At the end of the first inning of the 2016 season, the While Sox lead the AL in most of the main pitching categories. This includes ERA (2.28), Batting Average Against (.204), WHIP (1.02), OBP (.268) and OPS (.558). In most of these categories, they lead the AL by a wide margin.
The Sox stellar performance overall thus far has not been because of their offense, as they rank near the bottom of the AL in most offensive categories. They rank 12th in Team Batting Average (.227) and OBP (.293), 14th in OPS (.649) and runs scored (61), and dead last in RBIs (54). They do a bit better in both Home Runs (17) and Walks (52) where they rank 10th in both categories. In a category where it is good to be near the bottom, they rank 12th in strikeouts (135).
Glass Half-Full or Half-Empty
Good News and Surprises
- Key returning position players. Melky Cabrera, the Sox’s LF, is having a great start at the plate, batting .333 with a 405/485/890 slash line to comfortably lead the team. Adam Eaton is batting .292 with a 338/375/713 line. He also started the craziest triple play in team history against Texas last week. Both have been key contributors to make a sub-par overall offense adequate to get the job done in support of solid pitching.
- Key position player acquisitions. Lawrie, Rollins, and Frazier have been key contributors, as expected. Lawrie is second on the club with a .299 average, and sports a 373/433/806 slash line. Frazier’s average is only .205 but his OBP is a solid .275 and he leads the club in HRs (5) and RBIs (9). Rollins has also been a key contributor in clutch situations. These acquisitions sent a clear signal during the off season that the Sox were in win-now mode. Through the first inning of the 2016 season, they have helped do just that.
- Most of the starting rotation. Matt Latos has been the revelation during the start of the season, sporting a 0.74 ERA, a 0.82 WHIP, and a 4-0 record. This was unexpected and most welcome. Chris Sale has performed as is expected from a staff ace. He currently has an ERA of 1.80 and a WHIP of 0.67 while leading the club in strikeouts (26). Quintana and Rodon have not been as spectacular, but are 3-3 between them.
- The bullpen. A problem area in 2015, it has been rock solid thus far in this first inning of the 2016 season. Dave Robertson has 7 saves in 8 opportunities to go along with an ERA of 1.08 and a WHIP of 0.60. Matt Albers is 1-0 with an ERA of 0.00 in 9.2 innings and a WHIP of 0.83.
Bad News and Concerns
- The other member of the starting rotation. John Danks has been, well, awful through the first frame of the young season.
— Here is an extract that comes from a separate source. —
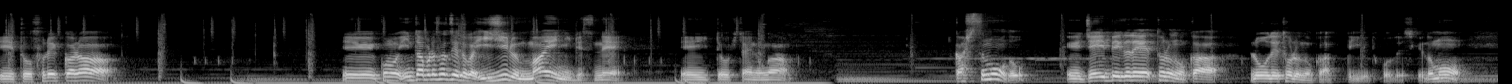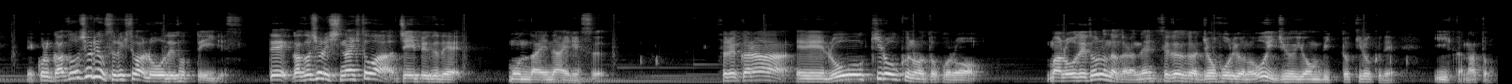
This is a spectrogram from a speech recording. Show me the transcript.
えっ、ー、と、それから、えー、このインターバル撮影とかいじる前にですね、えー、言っておきたいのが、画質モード、えー、JPEG で撮るのか、ローで撮るのかっていうところですけども、えこれ画像処理をする人はローで撮っていいです。で、画像処理しない人は JPEG で問題ないです。それから、えー、ロー記録のところ、まあ、ローで撮るんだからね、せっかく情報量の多い14ビット記録でいいかなと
He stands at 0-3, single-handedly responsible for half of the team’s losses, with an unsightly 6.23 ERA and a team second-worst 1.62 WHIP.
- Jose Abreu. After the season’s first frame, the Sox power hitting first baseman has a batting average of .183, a full 17 points south of the Mendoza line. His slash line is a puny 259/338/597. He does have 3 HRs and 8 RBIs which is good enough for second place behind Todd Frazier on the club in both categories. However, this would project to only 27 and 72 respectively for a full season, well below his 2015 output.
What Comes Next
The next inning consists of seventeen games against more formidable competition. They open away at Toronto for 4, then away at Baltimore for 4, and then return home for 3 vs Boston and 3 vs Minnesota, then finish the “inning” with 3 away vs. Texas. Unlike the last inning, most of these opponents have winning records, with a weighted winning percentage of nearly .500 (0.492 to be exact).
The keys to the next inning will be whether the stellar pitching performances thus far can continue as the rather dormant offense springs back to life. If both happen, the team may well build upon the early lead it built in the first inning of the 2016 season.